What is required: Write the entries out exactly. Any images they hold stay out of the copy.

Exercise data:
BEGIN
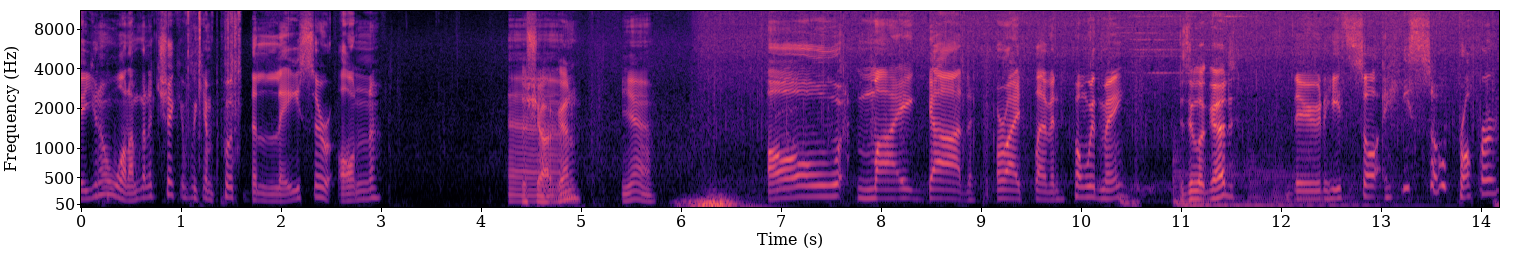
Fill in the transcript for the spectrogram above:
Uh, you know what? I'm gonna check if we can put the laser on. The shotgun. Yeah. Oh my god! All right, Clevin, come with me, Does he look good? dude. He's so he's so proper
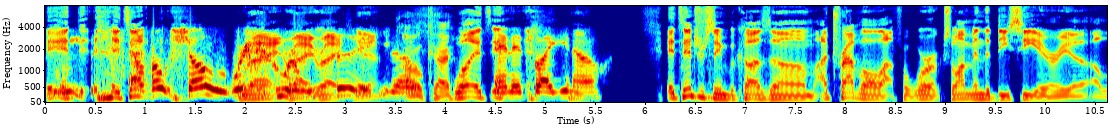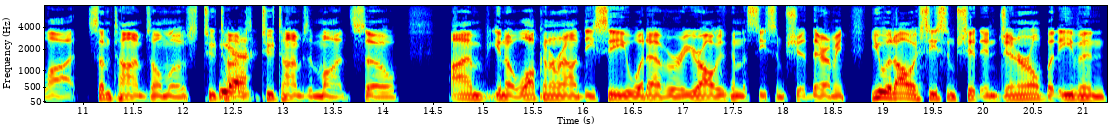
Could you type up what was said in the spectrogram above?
it- it's our vote showed where, Right, where right, we right, stood, yeah. you know, Okay. well, it's and it's like you yeah. know, It's interesting because um, I travel a lot for work, so I'm in the DC area a lot. Sometimes almost two Yeah. times two times a month. So I'm you know walking around DC, whatever. You're always going to see some shit there. I mean, you would always see some shit in general, but even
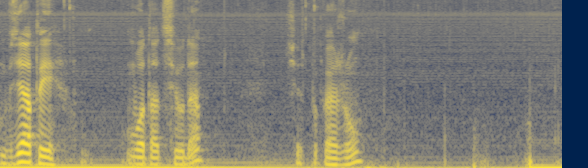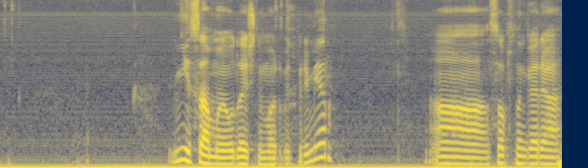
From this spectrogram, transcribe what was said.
взятый вот отсюда. Сейчас покажу. Не самый удачный может быть пример. собственно говоря,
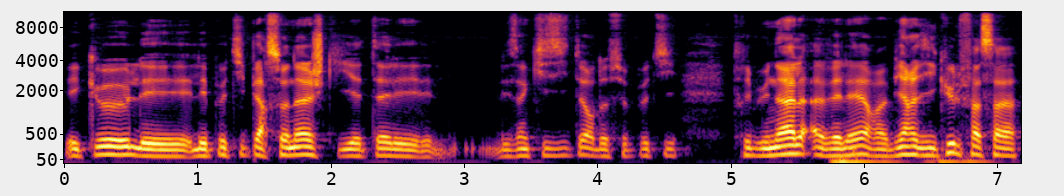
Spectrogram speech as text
et que les, petits personnages qui étaient les, inquisiteurs de ce petit tribunal avaient l'air bien ridicules face à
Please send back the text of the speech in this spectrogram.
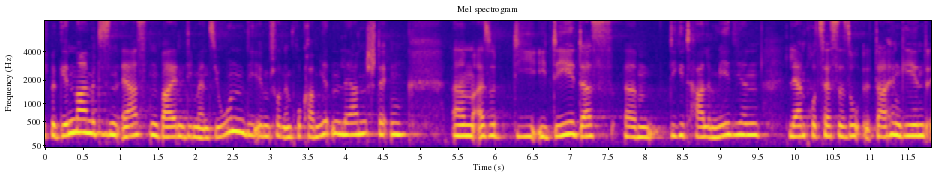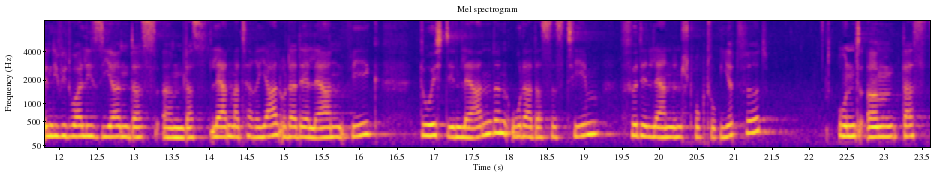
Ich beginne mal mit diesen ersten beiden Dimensionen, die eben schon im programmierten Lernen stecken. Ähm, also die Idee, dass ähm, digitale Medien Lernprozesse so dahingehend individualisieren, dass ähm, das Lernmaterial oder der Lernweg durch den Lernenden oder das System für den Lernenden strukturiert wird und dass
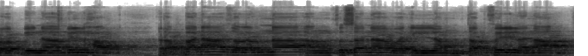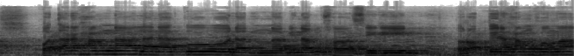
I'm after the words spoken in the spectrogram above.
ربنا بالحق ربنا ظلمنا أنفسنا وإن لم تغفر لنا وترحمنا لنكونن من الخاسرين رب ارحمهما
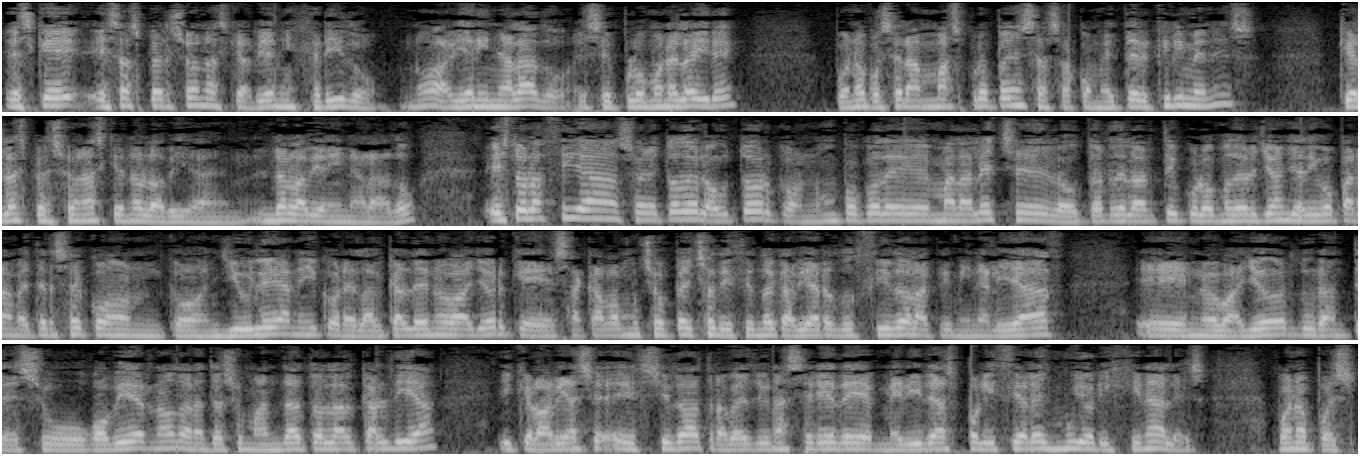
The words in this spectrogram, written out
es que esas personas que habían ingerido, ¿no? habían inhalado ese plomo en el aire, bueno, pues eran más propensas a cometer crímenes que las personas que no lo habían, no lo habían inhalado. Esto lo hacía sobre todo el autor con un poco de mala leche, el autor del artículo Mother John, ya digo, para meterse con, con Giuliani, con el alcalde de Nueva York, que sacaba mucho pecho diciendo que había reducido la criminalidad en Nueva York durante su gobierno, durante su mandato en la alcaldía, y que lo había sido a través de una serie de medidas policiales muy originales. Bueno, pues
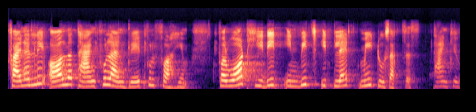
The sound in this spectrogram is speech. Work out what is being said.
Finally, all the thankful and grateful for him for what he did in which it led me to success. Thank you.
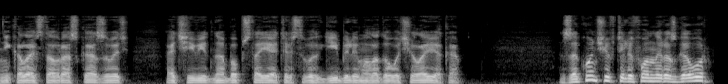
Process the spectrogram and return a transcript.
Николай стал рассказывать, очевидно, об обстоятельствах гибели молодого человека. Закончив телефонный разговор,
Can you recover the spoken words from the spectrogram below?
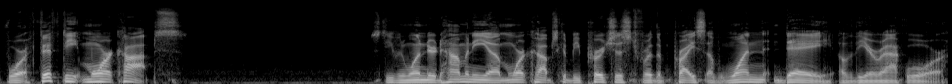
for 50 more cops. Stephen wondered how many uh, more cops could be purchased for the price of one day of the Iraq War.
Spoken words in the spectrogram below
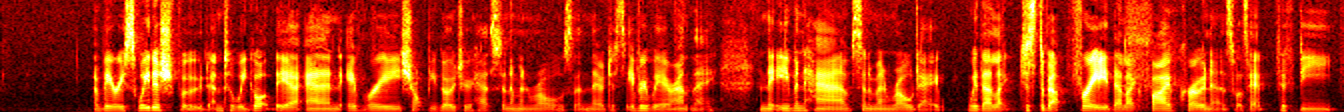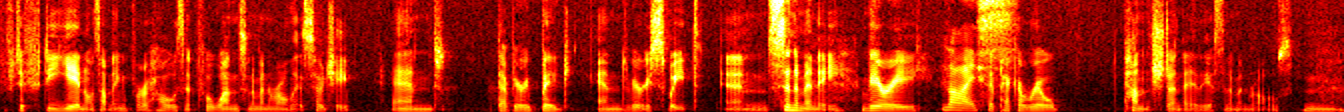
a very Swedish food until we got there, and every shop you go to has cinnamon rolls, and they're just everywhere, aren't they? And they even have cinnamon roll day where they're like just about free. They're like five kronas. What's that? 50, 50 yen or something for a whole for one cinnamon roll. That's so cheap, and they're very big and very sweet and cinnamony. Very Nice. they pack a real punch, don't they? Their cinnamon rolls mm.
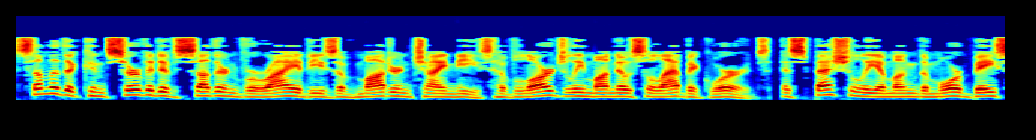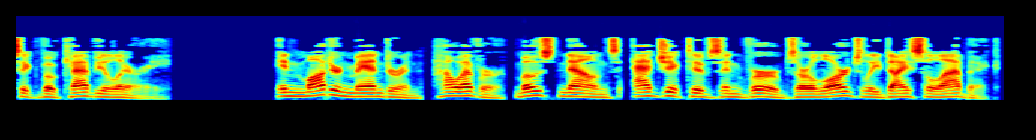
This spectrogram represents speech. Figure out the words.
Some of the conservative southern varieties of modern Chinese have largely monosyllabic words, especially among the more basic vocabulary. In modern Mandarin, however, most nouns, adjectives and verbs are largely disyllabic.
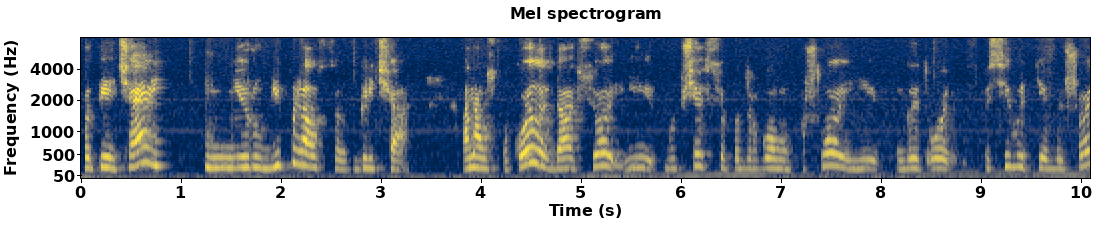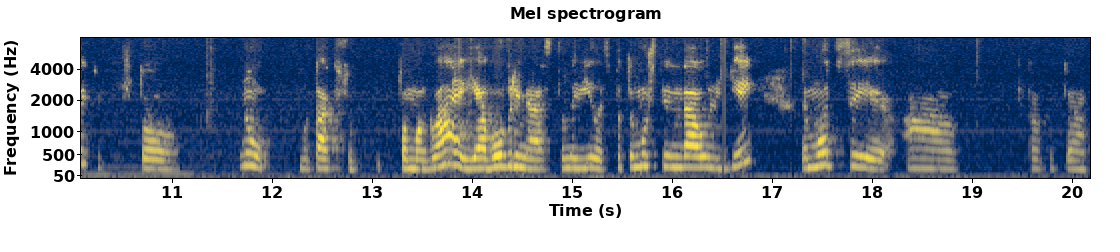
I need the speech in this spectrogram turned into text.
попей чай, не руби, пожалуйста, в горяча она успокоилась, да, все, и вообще все по-другому пошло, и говорит, ой, спасибо тебе большое, типа, что, ну, вот так все помогла, и я вовремя остановилась, потому что иногда у людей эмоции, а, как это,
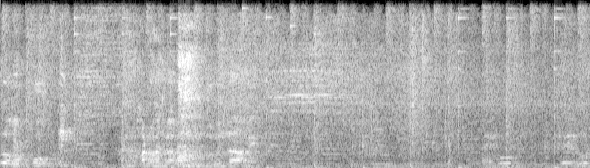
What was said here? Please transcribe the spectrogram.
놓고 바로 하지 말고 좀 누른 다음에. 빼고 내로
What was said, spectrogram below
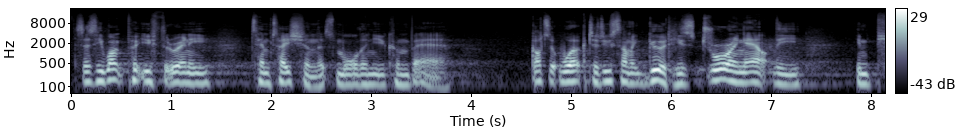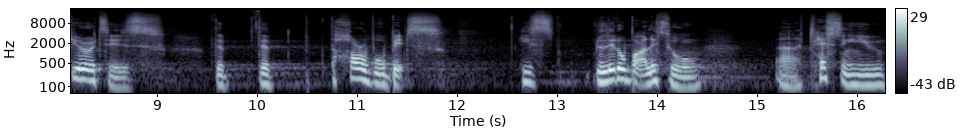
He says He won't put you through any temptation that's more than you can bear. God's at work to do something good. He's drawing out the impurities, the, the, the horrible bits. He's little by little uh, testing you.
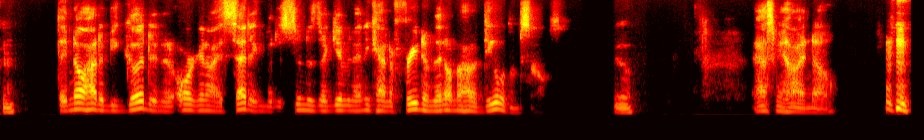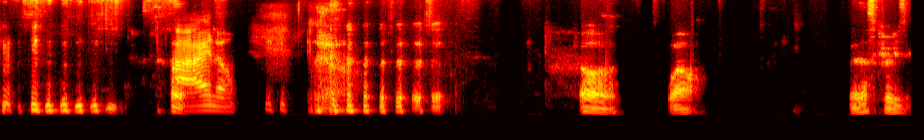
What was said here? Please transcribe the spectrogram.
Mhm. they know how to be good in an organized setting, but as soon as they're given any kind of freedom, they don't know how to deal with themselves. Yeah. Ask me how I know. I know. Yeah. oh, wow. Man, that's crazy.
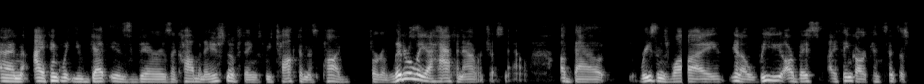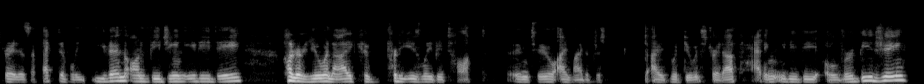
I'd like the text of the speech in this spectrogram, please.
And I think what you get is there is a combination of things. We talked in this pod for literally a half an hour just now about reasons why, you know, we are based, I think our consensus rate is effectively even on BG and EDD. Hunter, you and I could pretty easily be talked into. I might have just, I would do it straight up, having EDD over BG in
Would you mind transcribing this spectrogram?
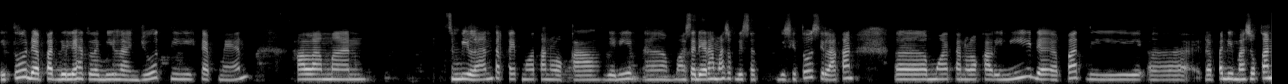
itu dapat dilihat lebih lanjut di Kepmen halaman 9 terkait muatan lokal. Jadi uh, masa daerah masuk di, situ silakan uh, muatan lokal ini dapat di dapat dimasukkan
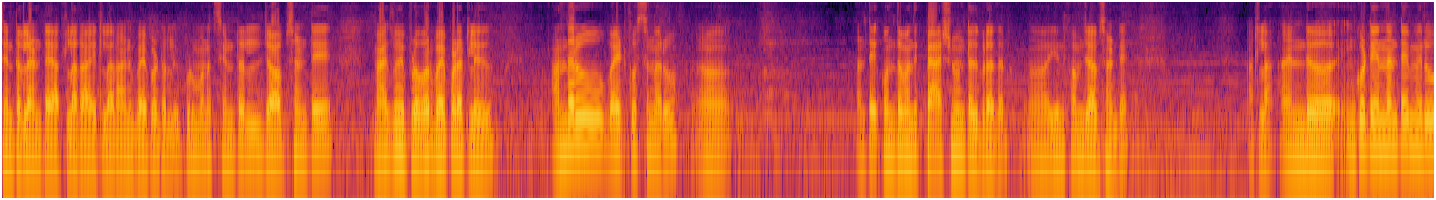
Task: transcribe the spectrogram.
సెంట్రల్ అంటే అట్లా రా ఇట్లా రా అని భయపడేవాళ్ళు. ఇప్పుడు మనకు సెంట్రల్ జాబ్స్ అంటే మ్యాక్సిమం ఇప్పుడు ఎవరు భయపడట్లేదు. అందరూ బయటకు వస్తున్నారు. అంటే కొంతమందికి ప్యాషన్ ఉంటుంది బ్రదర్ యూనిఫామ్ జాబ్స్ అంటే. అట్లా. అండ్ ఇంకోటి ఏంటంటే మీరు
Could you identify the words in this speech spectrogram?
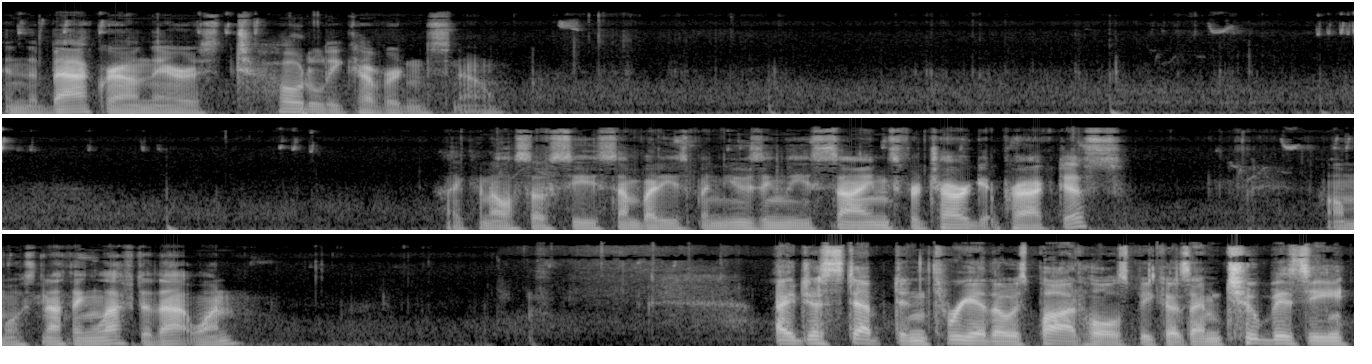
in the background there is totally covered in snow. I can also see somebody's been using these signs for target practice. Almost nothing left of that one. I just stepped in three of those potholes because I'm too busy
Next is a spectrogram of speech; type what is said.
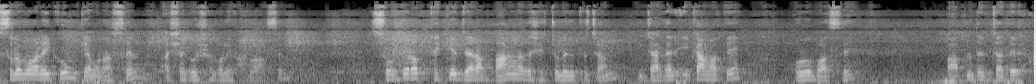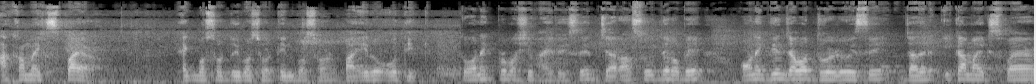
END
The completed task:
Fill in the transcript for the spectrogram above:
Uh, you know what? I'm gonna check if we can put the laser on. The shotgun. Yeah. Oh my god! All right, Clevin, come with me, Does he look good? dude. He's so he's so proper
Could you type up what was said in the spectrogram above?
it- it's our vote showed where, Right, where right, we right, stood, yeah. you know, Okay. well, it's and it's like you yeah. know, It's interesting because um, I travel a lot for work, so I'm in the DC area a lot. Sometimes almost two Yeah. times two times a month. So I'm you know walking around DC, whatever. You're always going to see some shit there. I mean, you would always see some shit in general, but even
From this spectrogram, transcribe what was said.
взятый вот отсюда. Сейчас покажу. Не самый удачный может быть пример. собственно говоря,
Spectrogram speech as text
et que les, petits personnages qui étaient les, inquisiteurs de ce petit tribunal avaient l'air bien ridicules face à
Please send back the text of the speech in this spectrogram.
Ich beginne mal mit diesen ersten beiden Dimensionen, die eben schon im programmierten Lernen stecken. Ähm, also die Idee, dass ähm, digitale Medien Lernprozesse so dahingehend individualisieren, dass ähm, das Lernmaterial oder der Lernweg durch den Lernenden oder das System für den Lernenden strukturiert wird und dass
I'm after the words spoken in the spectrogram above.
ربنا بالحق ربنا ظلمنا أنفسنا وإن لم تغفر لنا وترحمنا لنكونن من الخاسرين رب ارحمهما
The words in this spectrogram, written out
es que esas personas que habían ingerido, ¿no? habían inhalado ese plomo en el aire, bueno, pues eran más propensas a cometer crímenes que las personas que no lo habían, no lo habían inhalado. Esto lo hacía sobre todo el autor con un poco de mala leche, el autor del artículo Mother John, ya digo, para meterse con, con Giuliani, con el alcalde de Nueva York, que sacaba mucho pecho diciendo que había reducido la criminalidad en Nueva York durante su gobierno, durante su mandato en la alcaldía, y que lo había sido a través de una serie de medidas policiales muy originales. Bueno, pues
The sound in this spectrogram is speech. Work out what is being said.
Finally, all the thankful and grateful for him for what he did in which it led me to success. Thank you.
Process the spectrogram and return a transcript.
Николай стал рассказывать, очевидно, об обстоятельствах гибели молодого человека. Закончив телефонный разговор,
Can you recover the spoken words from the spectrogram below?
for 50 more cops. Stephen wondered how many uh, more cops could be purchased for the price of one day of the Iraq War.
Spoken words in the spectrogram below
a very Swedish food until we got there, and every shop you go to has cinnamon rolls, and they're just everywhere, aren't they? And they even have cinnamon roll day where they're like just about free. They're like five kronas. What's that? 50, 50 yen or something for a whole for one cinnamon roll. That's so cheap, and they're very big and very sweet and cinnamony. Very Nice. they pack a real punch, don't they? Their cinnamon rolls mm.
This spectrogram represents speech. Figure out the words.
Some of the conservative southern varieties of modern Chinese have largely monosyllabic words, especially among the more basic vocabulary. In modern Mandarin, however, most nouns, adjectives and verbs are largely disyllabic.
I need the speech in this spectrogram turned into text.
попей чай, не руби, пожалуйста, в горяча она успокоилась, да, все, и вообще все по-другому пошло, и говорит, ой, спасибо тебе большое, типа, что, ну, вот так все помогла, и я вовремя остановилась, потому что иногда у людей эмоции, а, как это,
What was said here? Please transcribe the spectrogram.
놓고 바로 하지 말고 좀 누른 다음에. 빼고 내로
What was said, spectrogram below
He says He won't put you through any temptation that's more than you can bear. God's at work to do something good. He's drawing out the impurities, the, the, the horrible bits. He's little by little uh, testing you.
What was said here? Please transcribe the spectrogram.
Mhm. they know how to be good in an organized setting, but as soon as they're given any kind of freedom, they don't know how to deal with themselves. Yeah. Ask me how I know. I know. Yeah. oh, wow. Man, that's crazy.
I'd like the text of the speech in this spectrogram, please.
And I think what you get is there is a combination of things. We talked in this pod for literally a half an hour just now about reasons why, you know, we are based, I think our consensus rate is effectively even on BG and EDD. Hunter, you and I could pretty easily be talked into. I might have just, I would do it straight up, having EDD over BG in
Would you mind transcribing this spectrogram?
itu dapat dilihat lebih lanjut di Kepmen halaman 9 terkait muatan lokal. Jadi uh, masa daerah masuk di, situ silakan uh, muatan lokal ini dapat di dapat dimasukkan
Task: transcribe the spectrogram.
సెంట్రల్ అంటే అట్లా రా ఇట్లా రా అని భయపడేవాళ్ళు. ఇప్పుడు మనకు సెంట్రల్ జాబ్స్ అంటే మ్యాక్సిమం ఇప్పుడు ఎవరు భయపడట్లేదు. అందరూ బయటకు వస్తున్నారు. అంటే కొంతమందికి ప్యాషన్ ఉంటుంది బ్రదర్ యూనిఫామ్ జాబ్స్ అంటే. అట్లా. అండ్ ఇంకోటి ఏంటంటే మీరు
Could you identify the words in this speech spectrogram?
in the background there is totally covered in snow. I can also see somebody's been using these signs for target practice. Almost nothing left of that one. I just stepped in three of those potholes because I'm too busy
Next is a spectrogram of speech; type what is said.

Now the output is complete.